*About this exercise:* If pictures appear in the lines below, skip them and copy exactly the lines from the one containing "That's the spectrogram." through the one containing "The spectrogram above shows", and nothing else.

*Exercise material:*
········
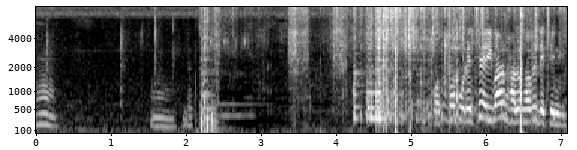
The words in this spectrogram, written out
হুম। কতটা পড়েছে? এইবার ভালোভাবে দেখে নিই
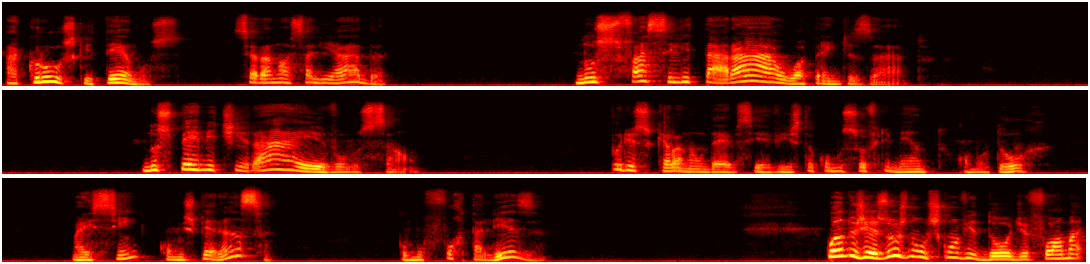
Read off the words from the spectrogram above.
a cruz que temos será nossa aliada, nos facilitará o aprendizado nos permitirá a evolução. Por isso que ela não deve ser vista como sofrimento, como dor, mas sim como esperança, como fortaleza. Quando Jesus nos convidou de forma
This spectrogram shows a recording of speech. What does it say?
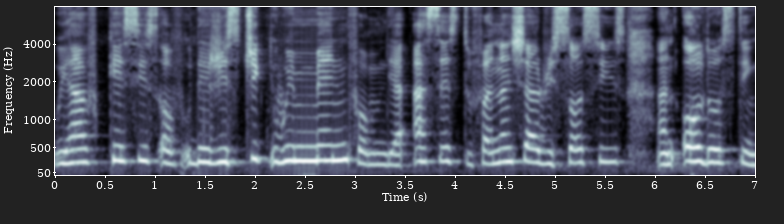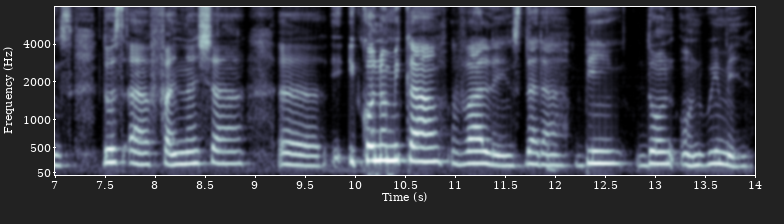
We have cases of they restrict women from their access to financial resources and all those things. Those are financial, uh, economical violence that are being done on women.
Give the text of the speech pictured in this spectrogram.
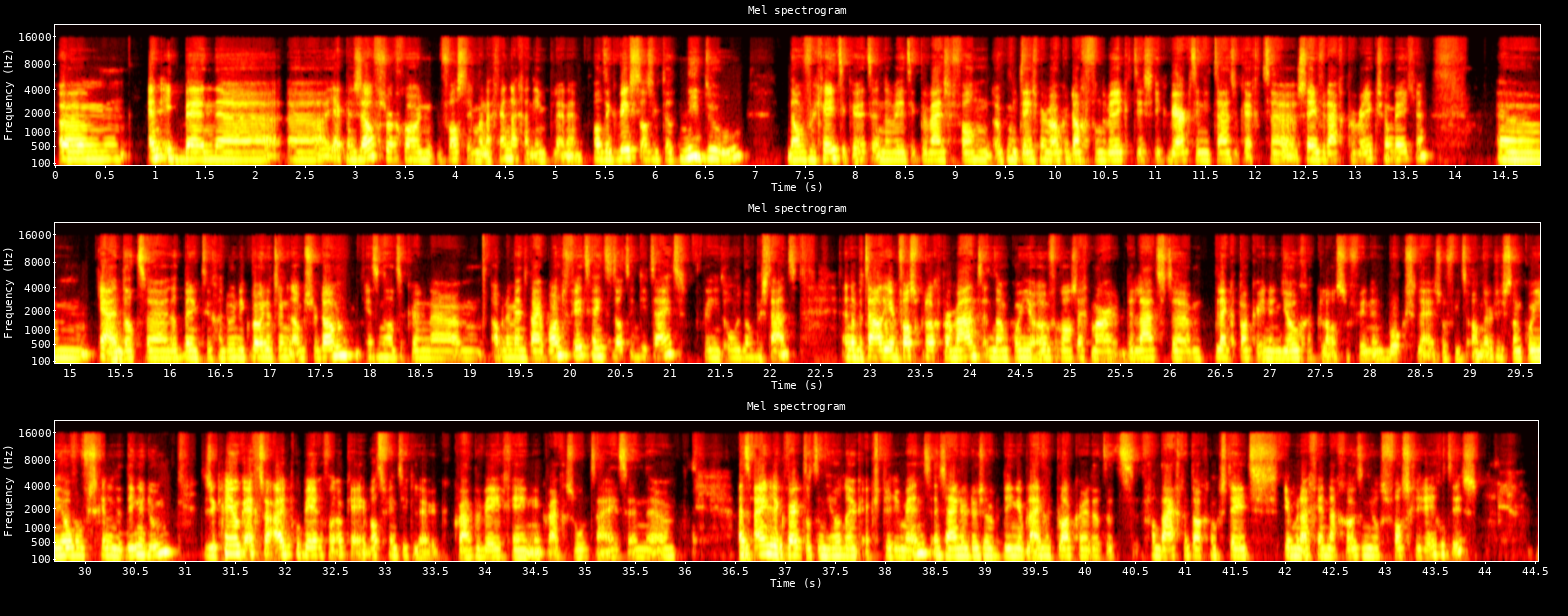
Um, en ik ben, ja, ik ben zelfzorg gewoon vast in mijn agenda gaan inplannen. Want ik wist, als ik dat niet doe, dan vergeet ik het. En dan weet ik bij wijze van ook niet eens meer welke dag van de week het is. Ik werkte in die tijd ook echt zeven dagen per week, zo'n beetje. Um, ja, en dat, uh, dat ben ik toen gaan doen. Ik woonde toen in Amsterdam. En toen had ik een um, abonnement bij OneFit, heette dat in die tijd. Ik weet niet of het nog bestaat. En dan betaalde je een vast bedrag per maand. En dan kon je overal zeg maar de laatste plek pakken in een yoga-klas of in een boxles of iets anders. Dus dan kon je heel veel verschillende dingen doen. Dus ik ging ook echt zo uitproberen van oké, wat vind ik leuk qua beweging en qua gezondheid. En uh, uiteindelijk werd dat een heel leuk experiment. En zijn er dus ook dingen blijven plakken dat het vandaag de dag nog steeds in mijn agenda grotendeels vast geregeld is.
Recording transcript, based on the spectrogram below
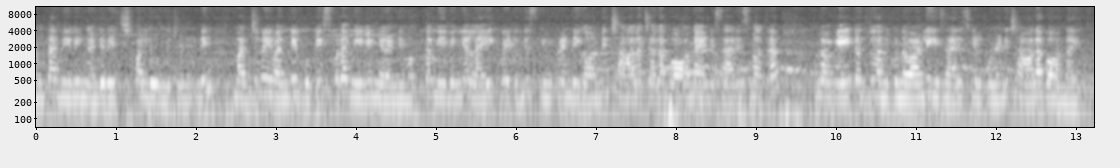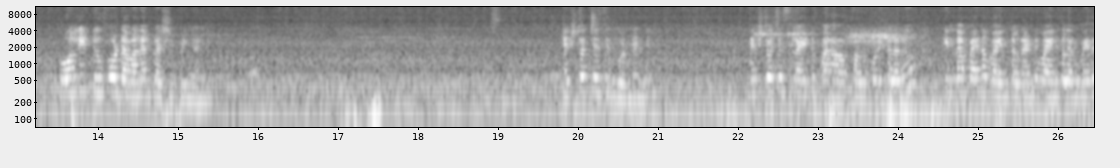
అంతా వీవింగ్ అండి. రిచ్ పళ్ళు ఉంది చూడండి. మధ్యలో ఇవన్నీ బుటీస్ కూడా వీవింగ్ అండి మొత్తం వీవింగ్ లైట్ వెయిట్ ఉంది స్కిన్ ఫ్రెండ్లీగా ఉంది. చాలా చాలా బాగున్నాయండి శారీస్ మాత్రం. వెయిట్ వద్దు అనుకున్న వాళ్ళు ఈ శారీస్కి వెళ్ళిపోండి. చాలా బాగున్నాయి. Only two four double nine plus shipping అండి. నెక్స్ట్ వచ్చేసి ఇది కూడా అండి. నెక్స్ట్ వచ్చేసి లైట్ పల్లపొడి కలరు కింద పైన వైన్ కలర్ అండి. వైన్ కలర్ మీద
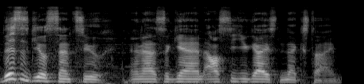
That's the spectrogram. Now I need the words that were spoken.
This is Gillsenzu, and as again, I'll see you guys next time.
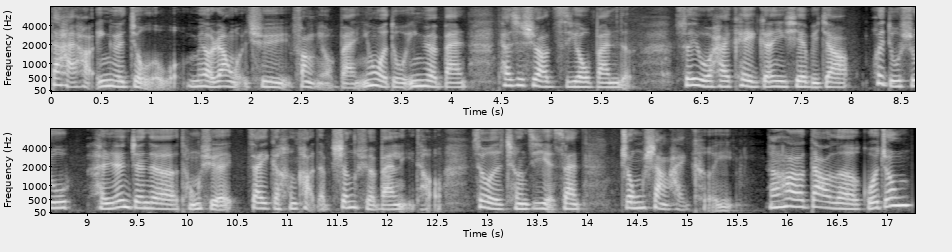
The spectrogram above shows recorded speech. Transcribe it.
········
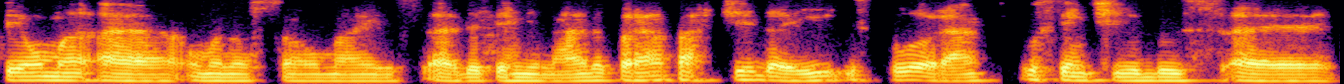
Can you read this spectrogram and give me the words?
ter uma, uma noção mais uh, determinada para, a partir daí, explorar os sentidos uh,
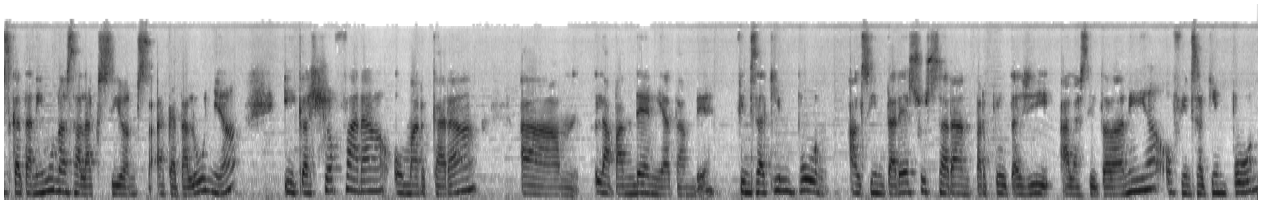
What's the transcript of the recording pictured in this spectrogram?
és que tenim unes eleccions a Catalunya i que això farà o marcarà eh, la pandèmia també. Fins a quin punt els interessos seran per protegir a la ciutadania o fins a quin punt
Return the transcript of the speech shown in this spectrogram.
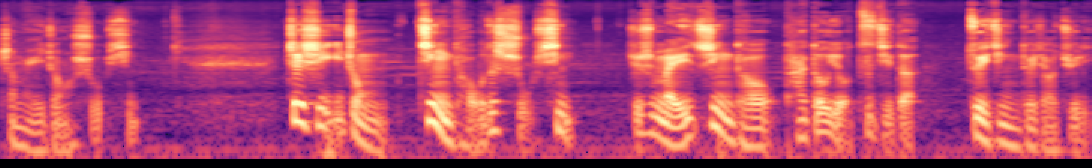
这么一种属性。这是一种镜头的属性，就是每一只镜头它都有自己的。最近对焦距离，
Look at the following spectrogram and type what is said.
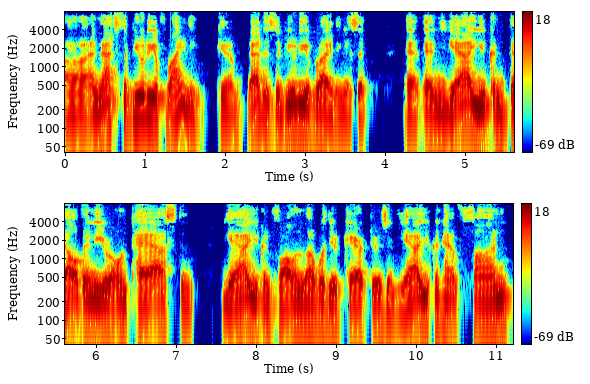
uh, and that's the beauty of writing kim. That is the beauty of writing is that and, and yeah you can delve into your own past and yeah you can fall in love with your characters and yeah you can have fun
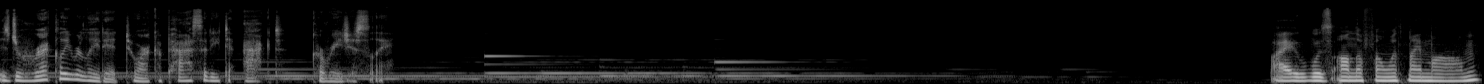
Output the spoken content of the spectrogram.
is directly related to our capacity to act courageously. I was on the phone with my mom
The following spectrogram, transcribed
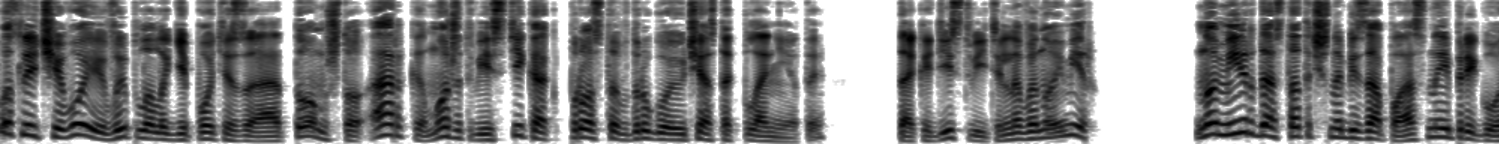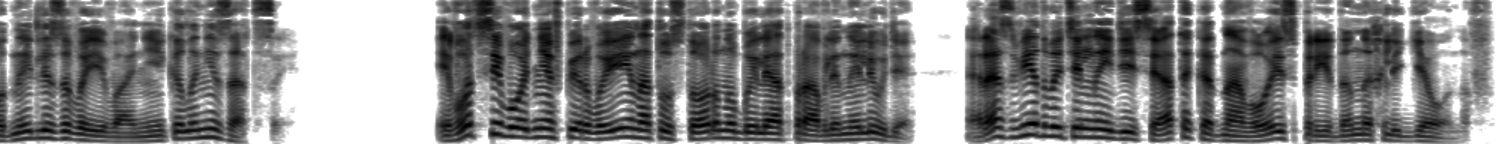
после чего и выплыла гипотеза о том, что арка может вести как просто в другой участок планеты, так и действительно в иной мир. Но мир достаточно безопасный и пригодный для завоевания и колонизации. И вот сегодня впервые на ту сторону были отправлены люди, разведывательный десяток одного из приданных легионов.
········
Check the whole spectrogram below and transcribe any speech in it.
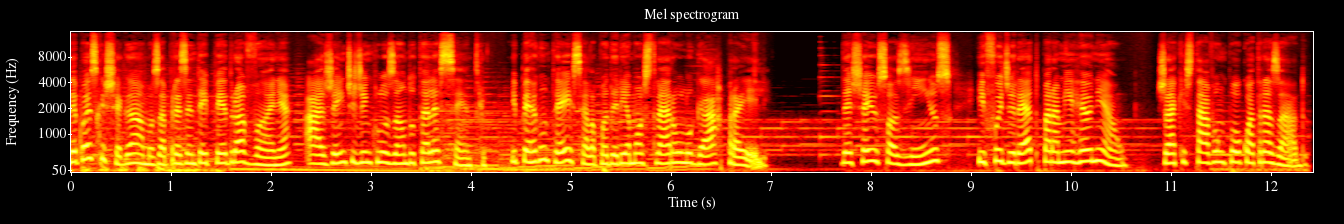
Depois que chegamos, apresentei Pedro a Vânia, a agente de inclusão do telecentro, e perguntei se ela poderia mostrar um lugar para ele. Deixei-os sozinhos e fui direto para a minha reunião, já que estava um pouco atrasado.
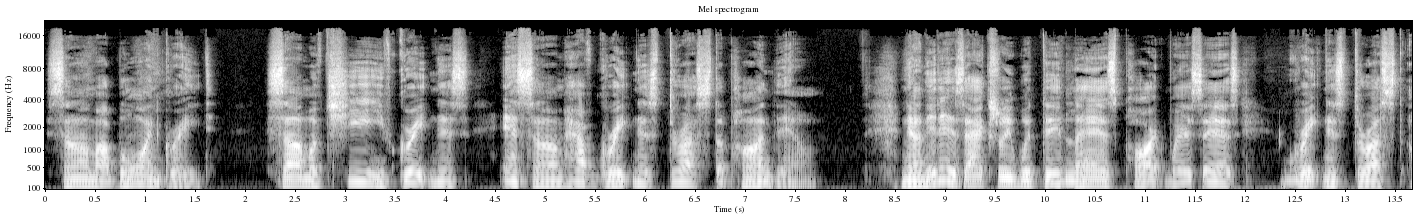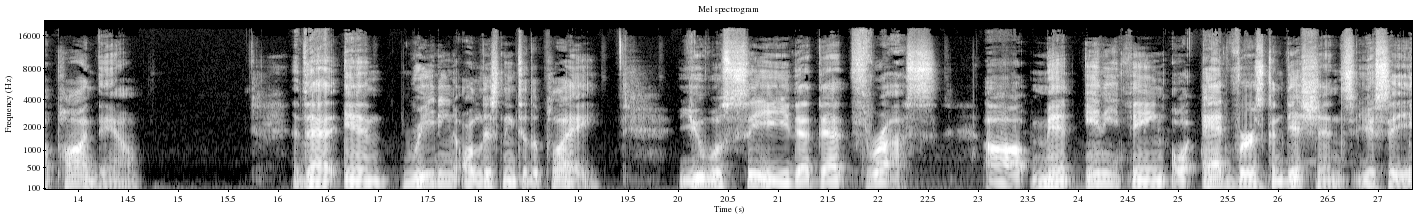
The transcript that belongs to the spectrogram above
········
*Output for this exercise:*
That's the spectrogram. Now I need the words that were spoken.
This is Gillsenzu, and as again, I'll see you guys next time.
The spectrogram above shows recorded speech. Transcribe it.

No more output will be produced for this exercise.